There are chapels belonging to the Primitive and Free Methodists. The Wesleyan Chapel, erected in 1876, is a spacious brick building with stone dressings, containing 650 sittings; there is also a mission chapel of the same denomination at Springville, and the Brethren have a meeting room which will accommodate 100. A cemetery, covering two acres, was formed in 1865 at cost of £1,400. There are two mortuary chapels, for the Church of England and nonconformists respectively. It is under the control of a Burial Board of seven members.

A Hospital and School were built here by the Rev. Joseph Wilson, and endowed by Leonard Chamberlain, A.D. 1716. The premises were rebuilt in 1858, by subscriptions raised chiefly among the working classes of the parish. to the ground floor are three rooms for as many poor persons, each of whom receives £1 7s. 6d. quarterly; and above is a schoolroom for 20 free scholars. The master, for whom there is a house adjoining, receives £27 10s. per annum out of the endowments, and is elected by the ratepayers. There are also National schools for boys and girls and infants, attended by about 290 children.

About a mile west-by-south of the village is Hesslewood, the property of H. J. Robinson Pease, Esq., J.P., D.L., Hunmanby Hall, and the residence of Francis Richard Pease, Esq., J.P. The mansion, which is in the true Georgian style of architecture, stands in a picturesque park of 180 acres, situated near the Humber. The house is a large white brick structure with stone dressings. containing many elegantly furnished rooms. It faces the south and commands a splendid view of the river. The Pease family has been settled in Hull since the latter part of the 16th century. Robert Pease, about the year 1668, went to Amsterdam, where he proved very successful in his business transactions. He there married Esther Clifford, who is said to have been a descendant of the baronial house of Clifford. Joseph Pease, the third son of this marriage, settled in Hull in 1709, as a merchant, and resided at Hessle. Tn 1754 he established the well known bank, one of the first out of London. He married Mary Turner, and died in 1778, surviving his wife 50 years. Robert, his son, pre-deceased his father, leaving no lawful issue, and Mary, the younger and surviving sister, married Robert Robinson, merchant, of Manchester. She had one son, Joseph Robinson, who, in accordance with his grandfather's will, assumed the surname and arms of Pease. This gentleman built the present mansion in 1789. He married Anne Twigge, and died in 1807, leaving, besides other issue, a son, Joseph Robinson Pease, Esq., J.P., D.L., who succeeded to the estate. He married Harriet, sister of the late Sir James Walker, Bart., and the present Henry Joseph Robinson Pease, Esq., is his grandson.

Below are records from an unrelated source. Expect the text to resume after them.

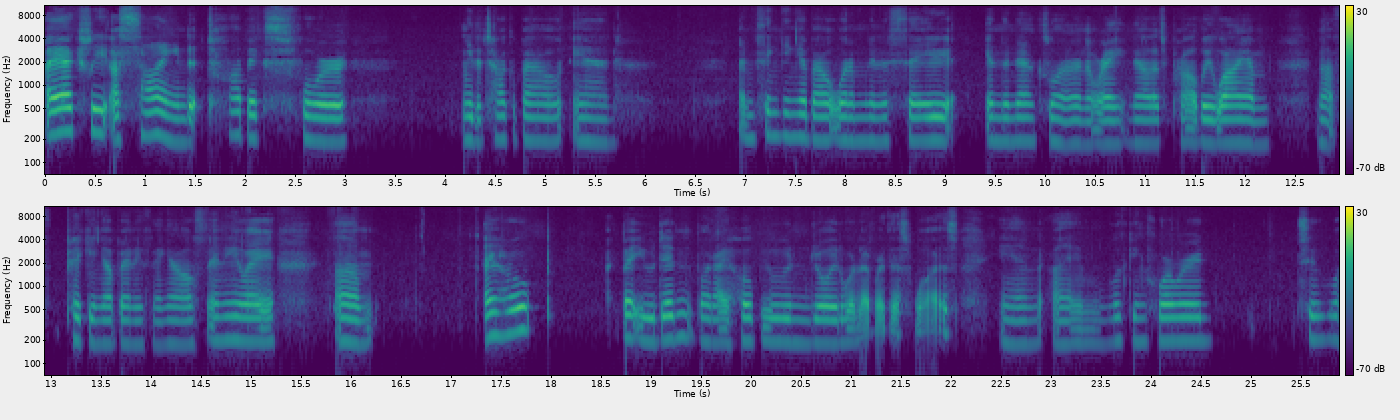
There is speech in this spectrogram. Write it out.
I actually assigned topics for me to talk about and I'm thinking about what I'm going to say in the next one right now. That's probably why I'm not picking up anything else. Anyway, um I hope, bet you didn't, but I hope you enjoyed whatever this was. And I'm looking forward to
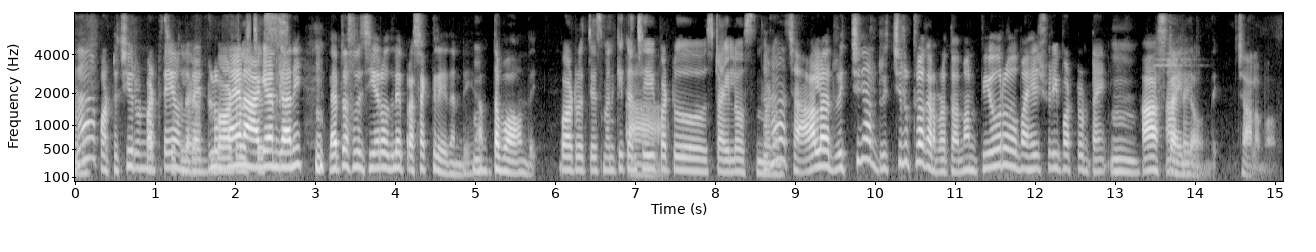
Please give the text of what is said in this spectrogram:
కదా? పట్టు చీర ఉన్నట్టే ఉంది. రెడ్లు ఉన్నాయని ఆగాను కానీ లేకపోతే అసలు చీర వదిలే ప్రసక్తి లేదండి. అంత బాగుంది. బార్డర్ వచ్చేసి మనకి కంచి పట్టు స్టైల్లో వస్తుంది కదా చాలా రిచ్గా రిచ్ లుక్లో కనబడుతుంది. మన ప్యూర్ మహేశ్వరి పట్టు ఉంటాయి. ఆ స్టైల్లో ఉంది. చాలా బాగుంది.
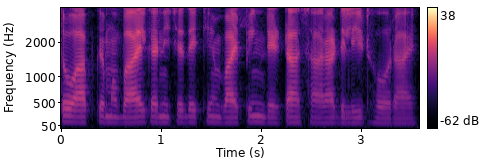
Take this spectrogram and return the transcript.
तो आपके मोबाइल का नीचे देखें, वाइपिंग डेटा सारा डिलीट हो रहा है।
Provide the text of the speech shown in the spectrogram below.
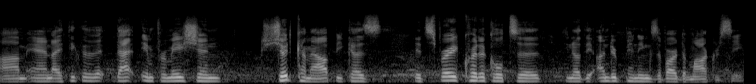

[Description(s) from Bulmer's History and Directory of East Yorkshire (1892)]


  • Transcript of the entry for the Post Office, professions and trades in Bulmer's Directory of 1892.

Scan, OCR and html by Colin Hinson. Checking and correction by Peter Nelson.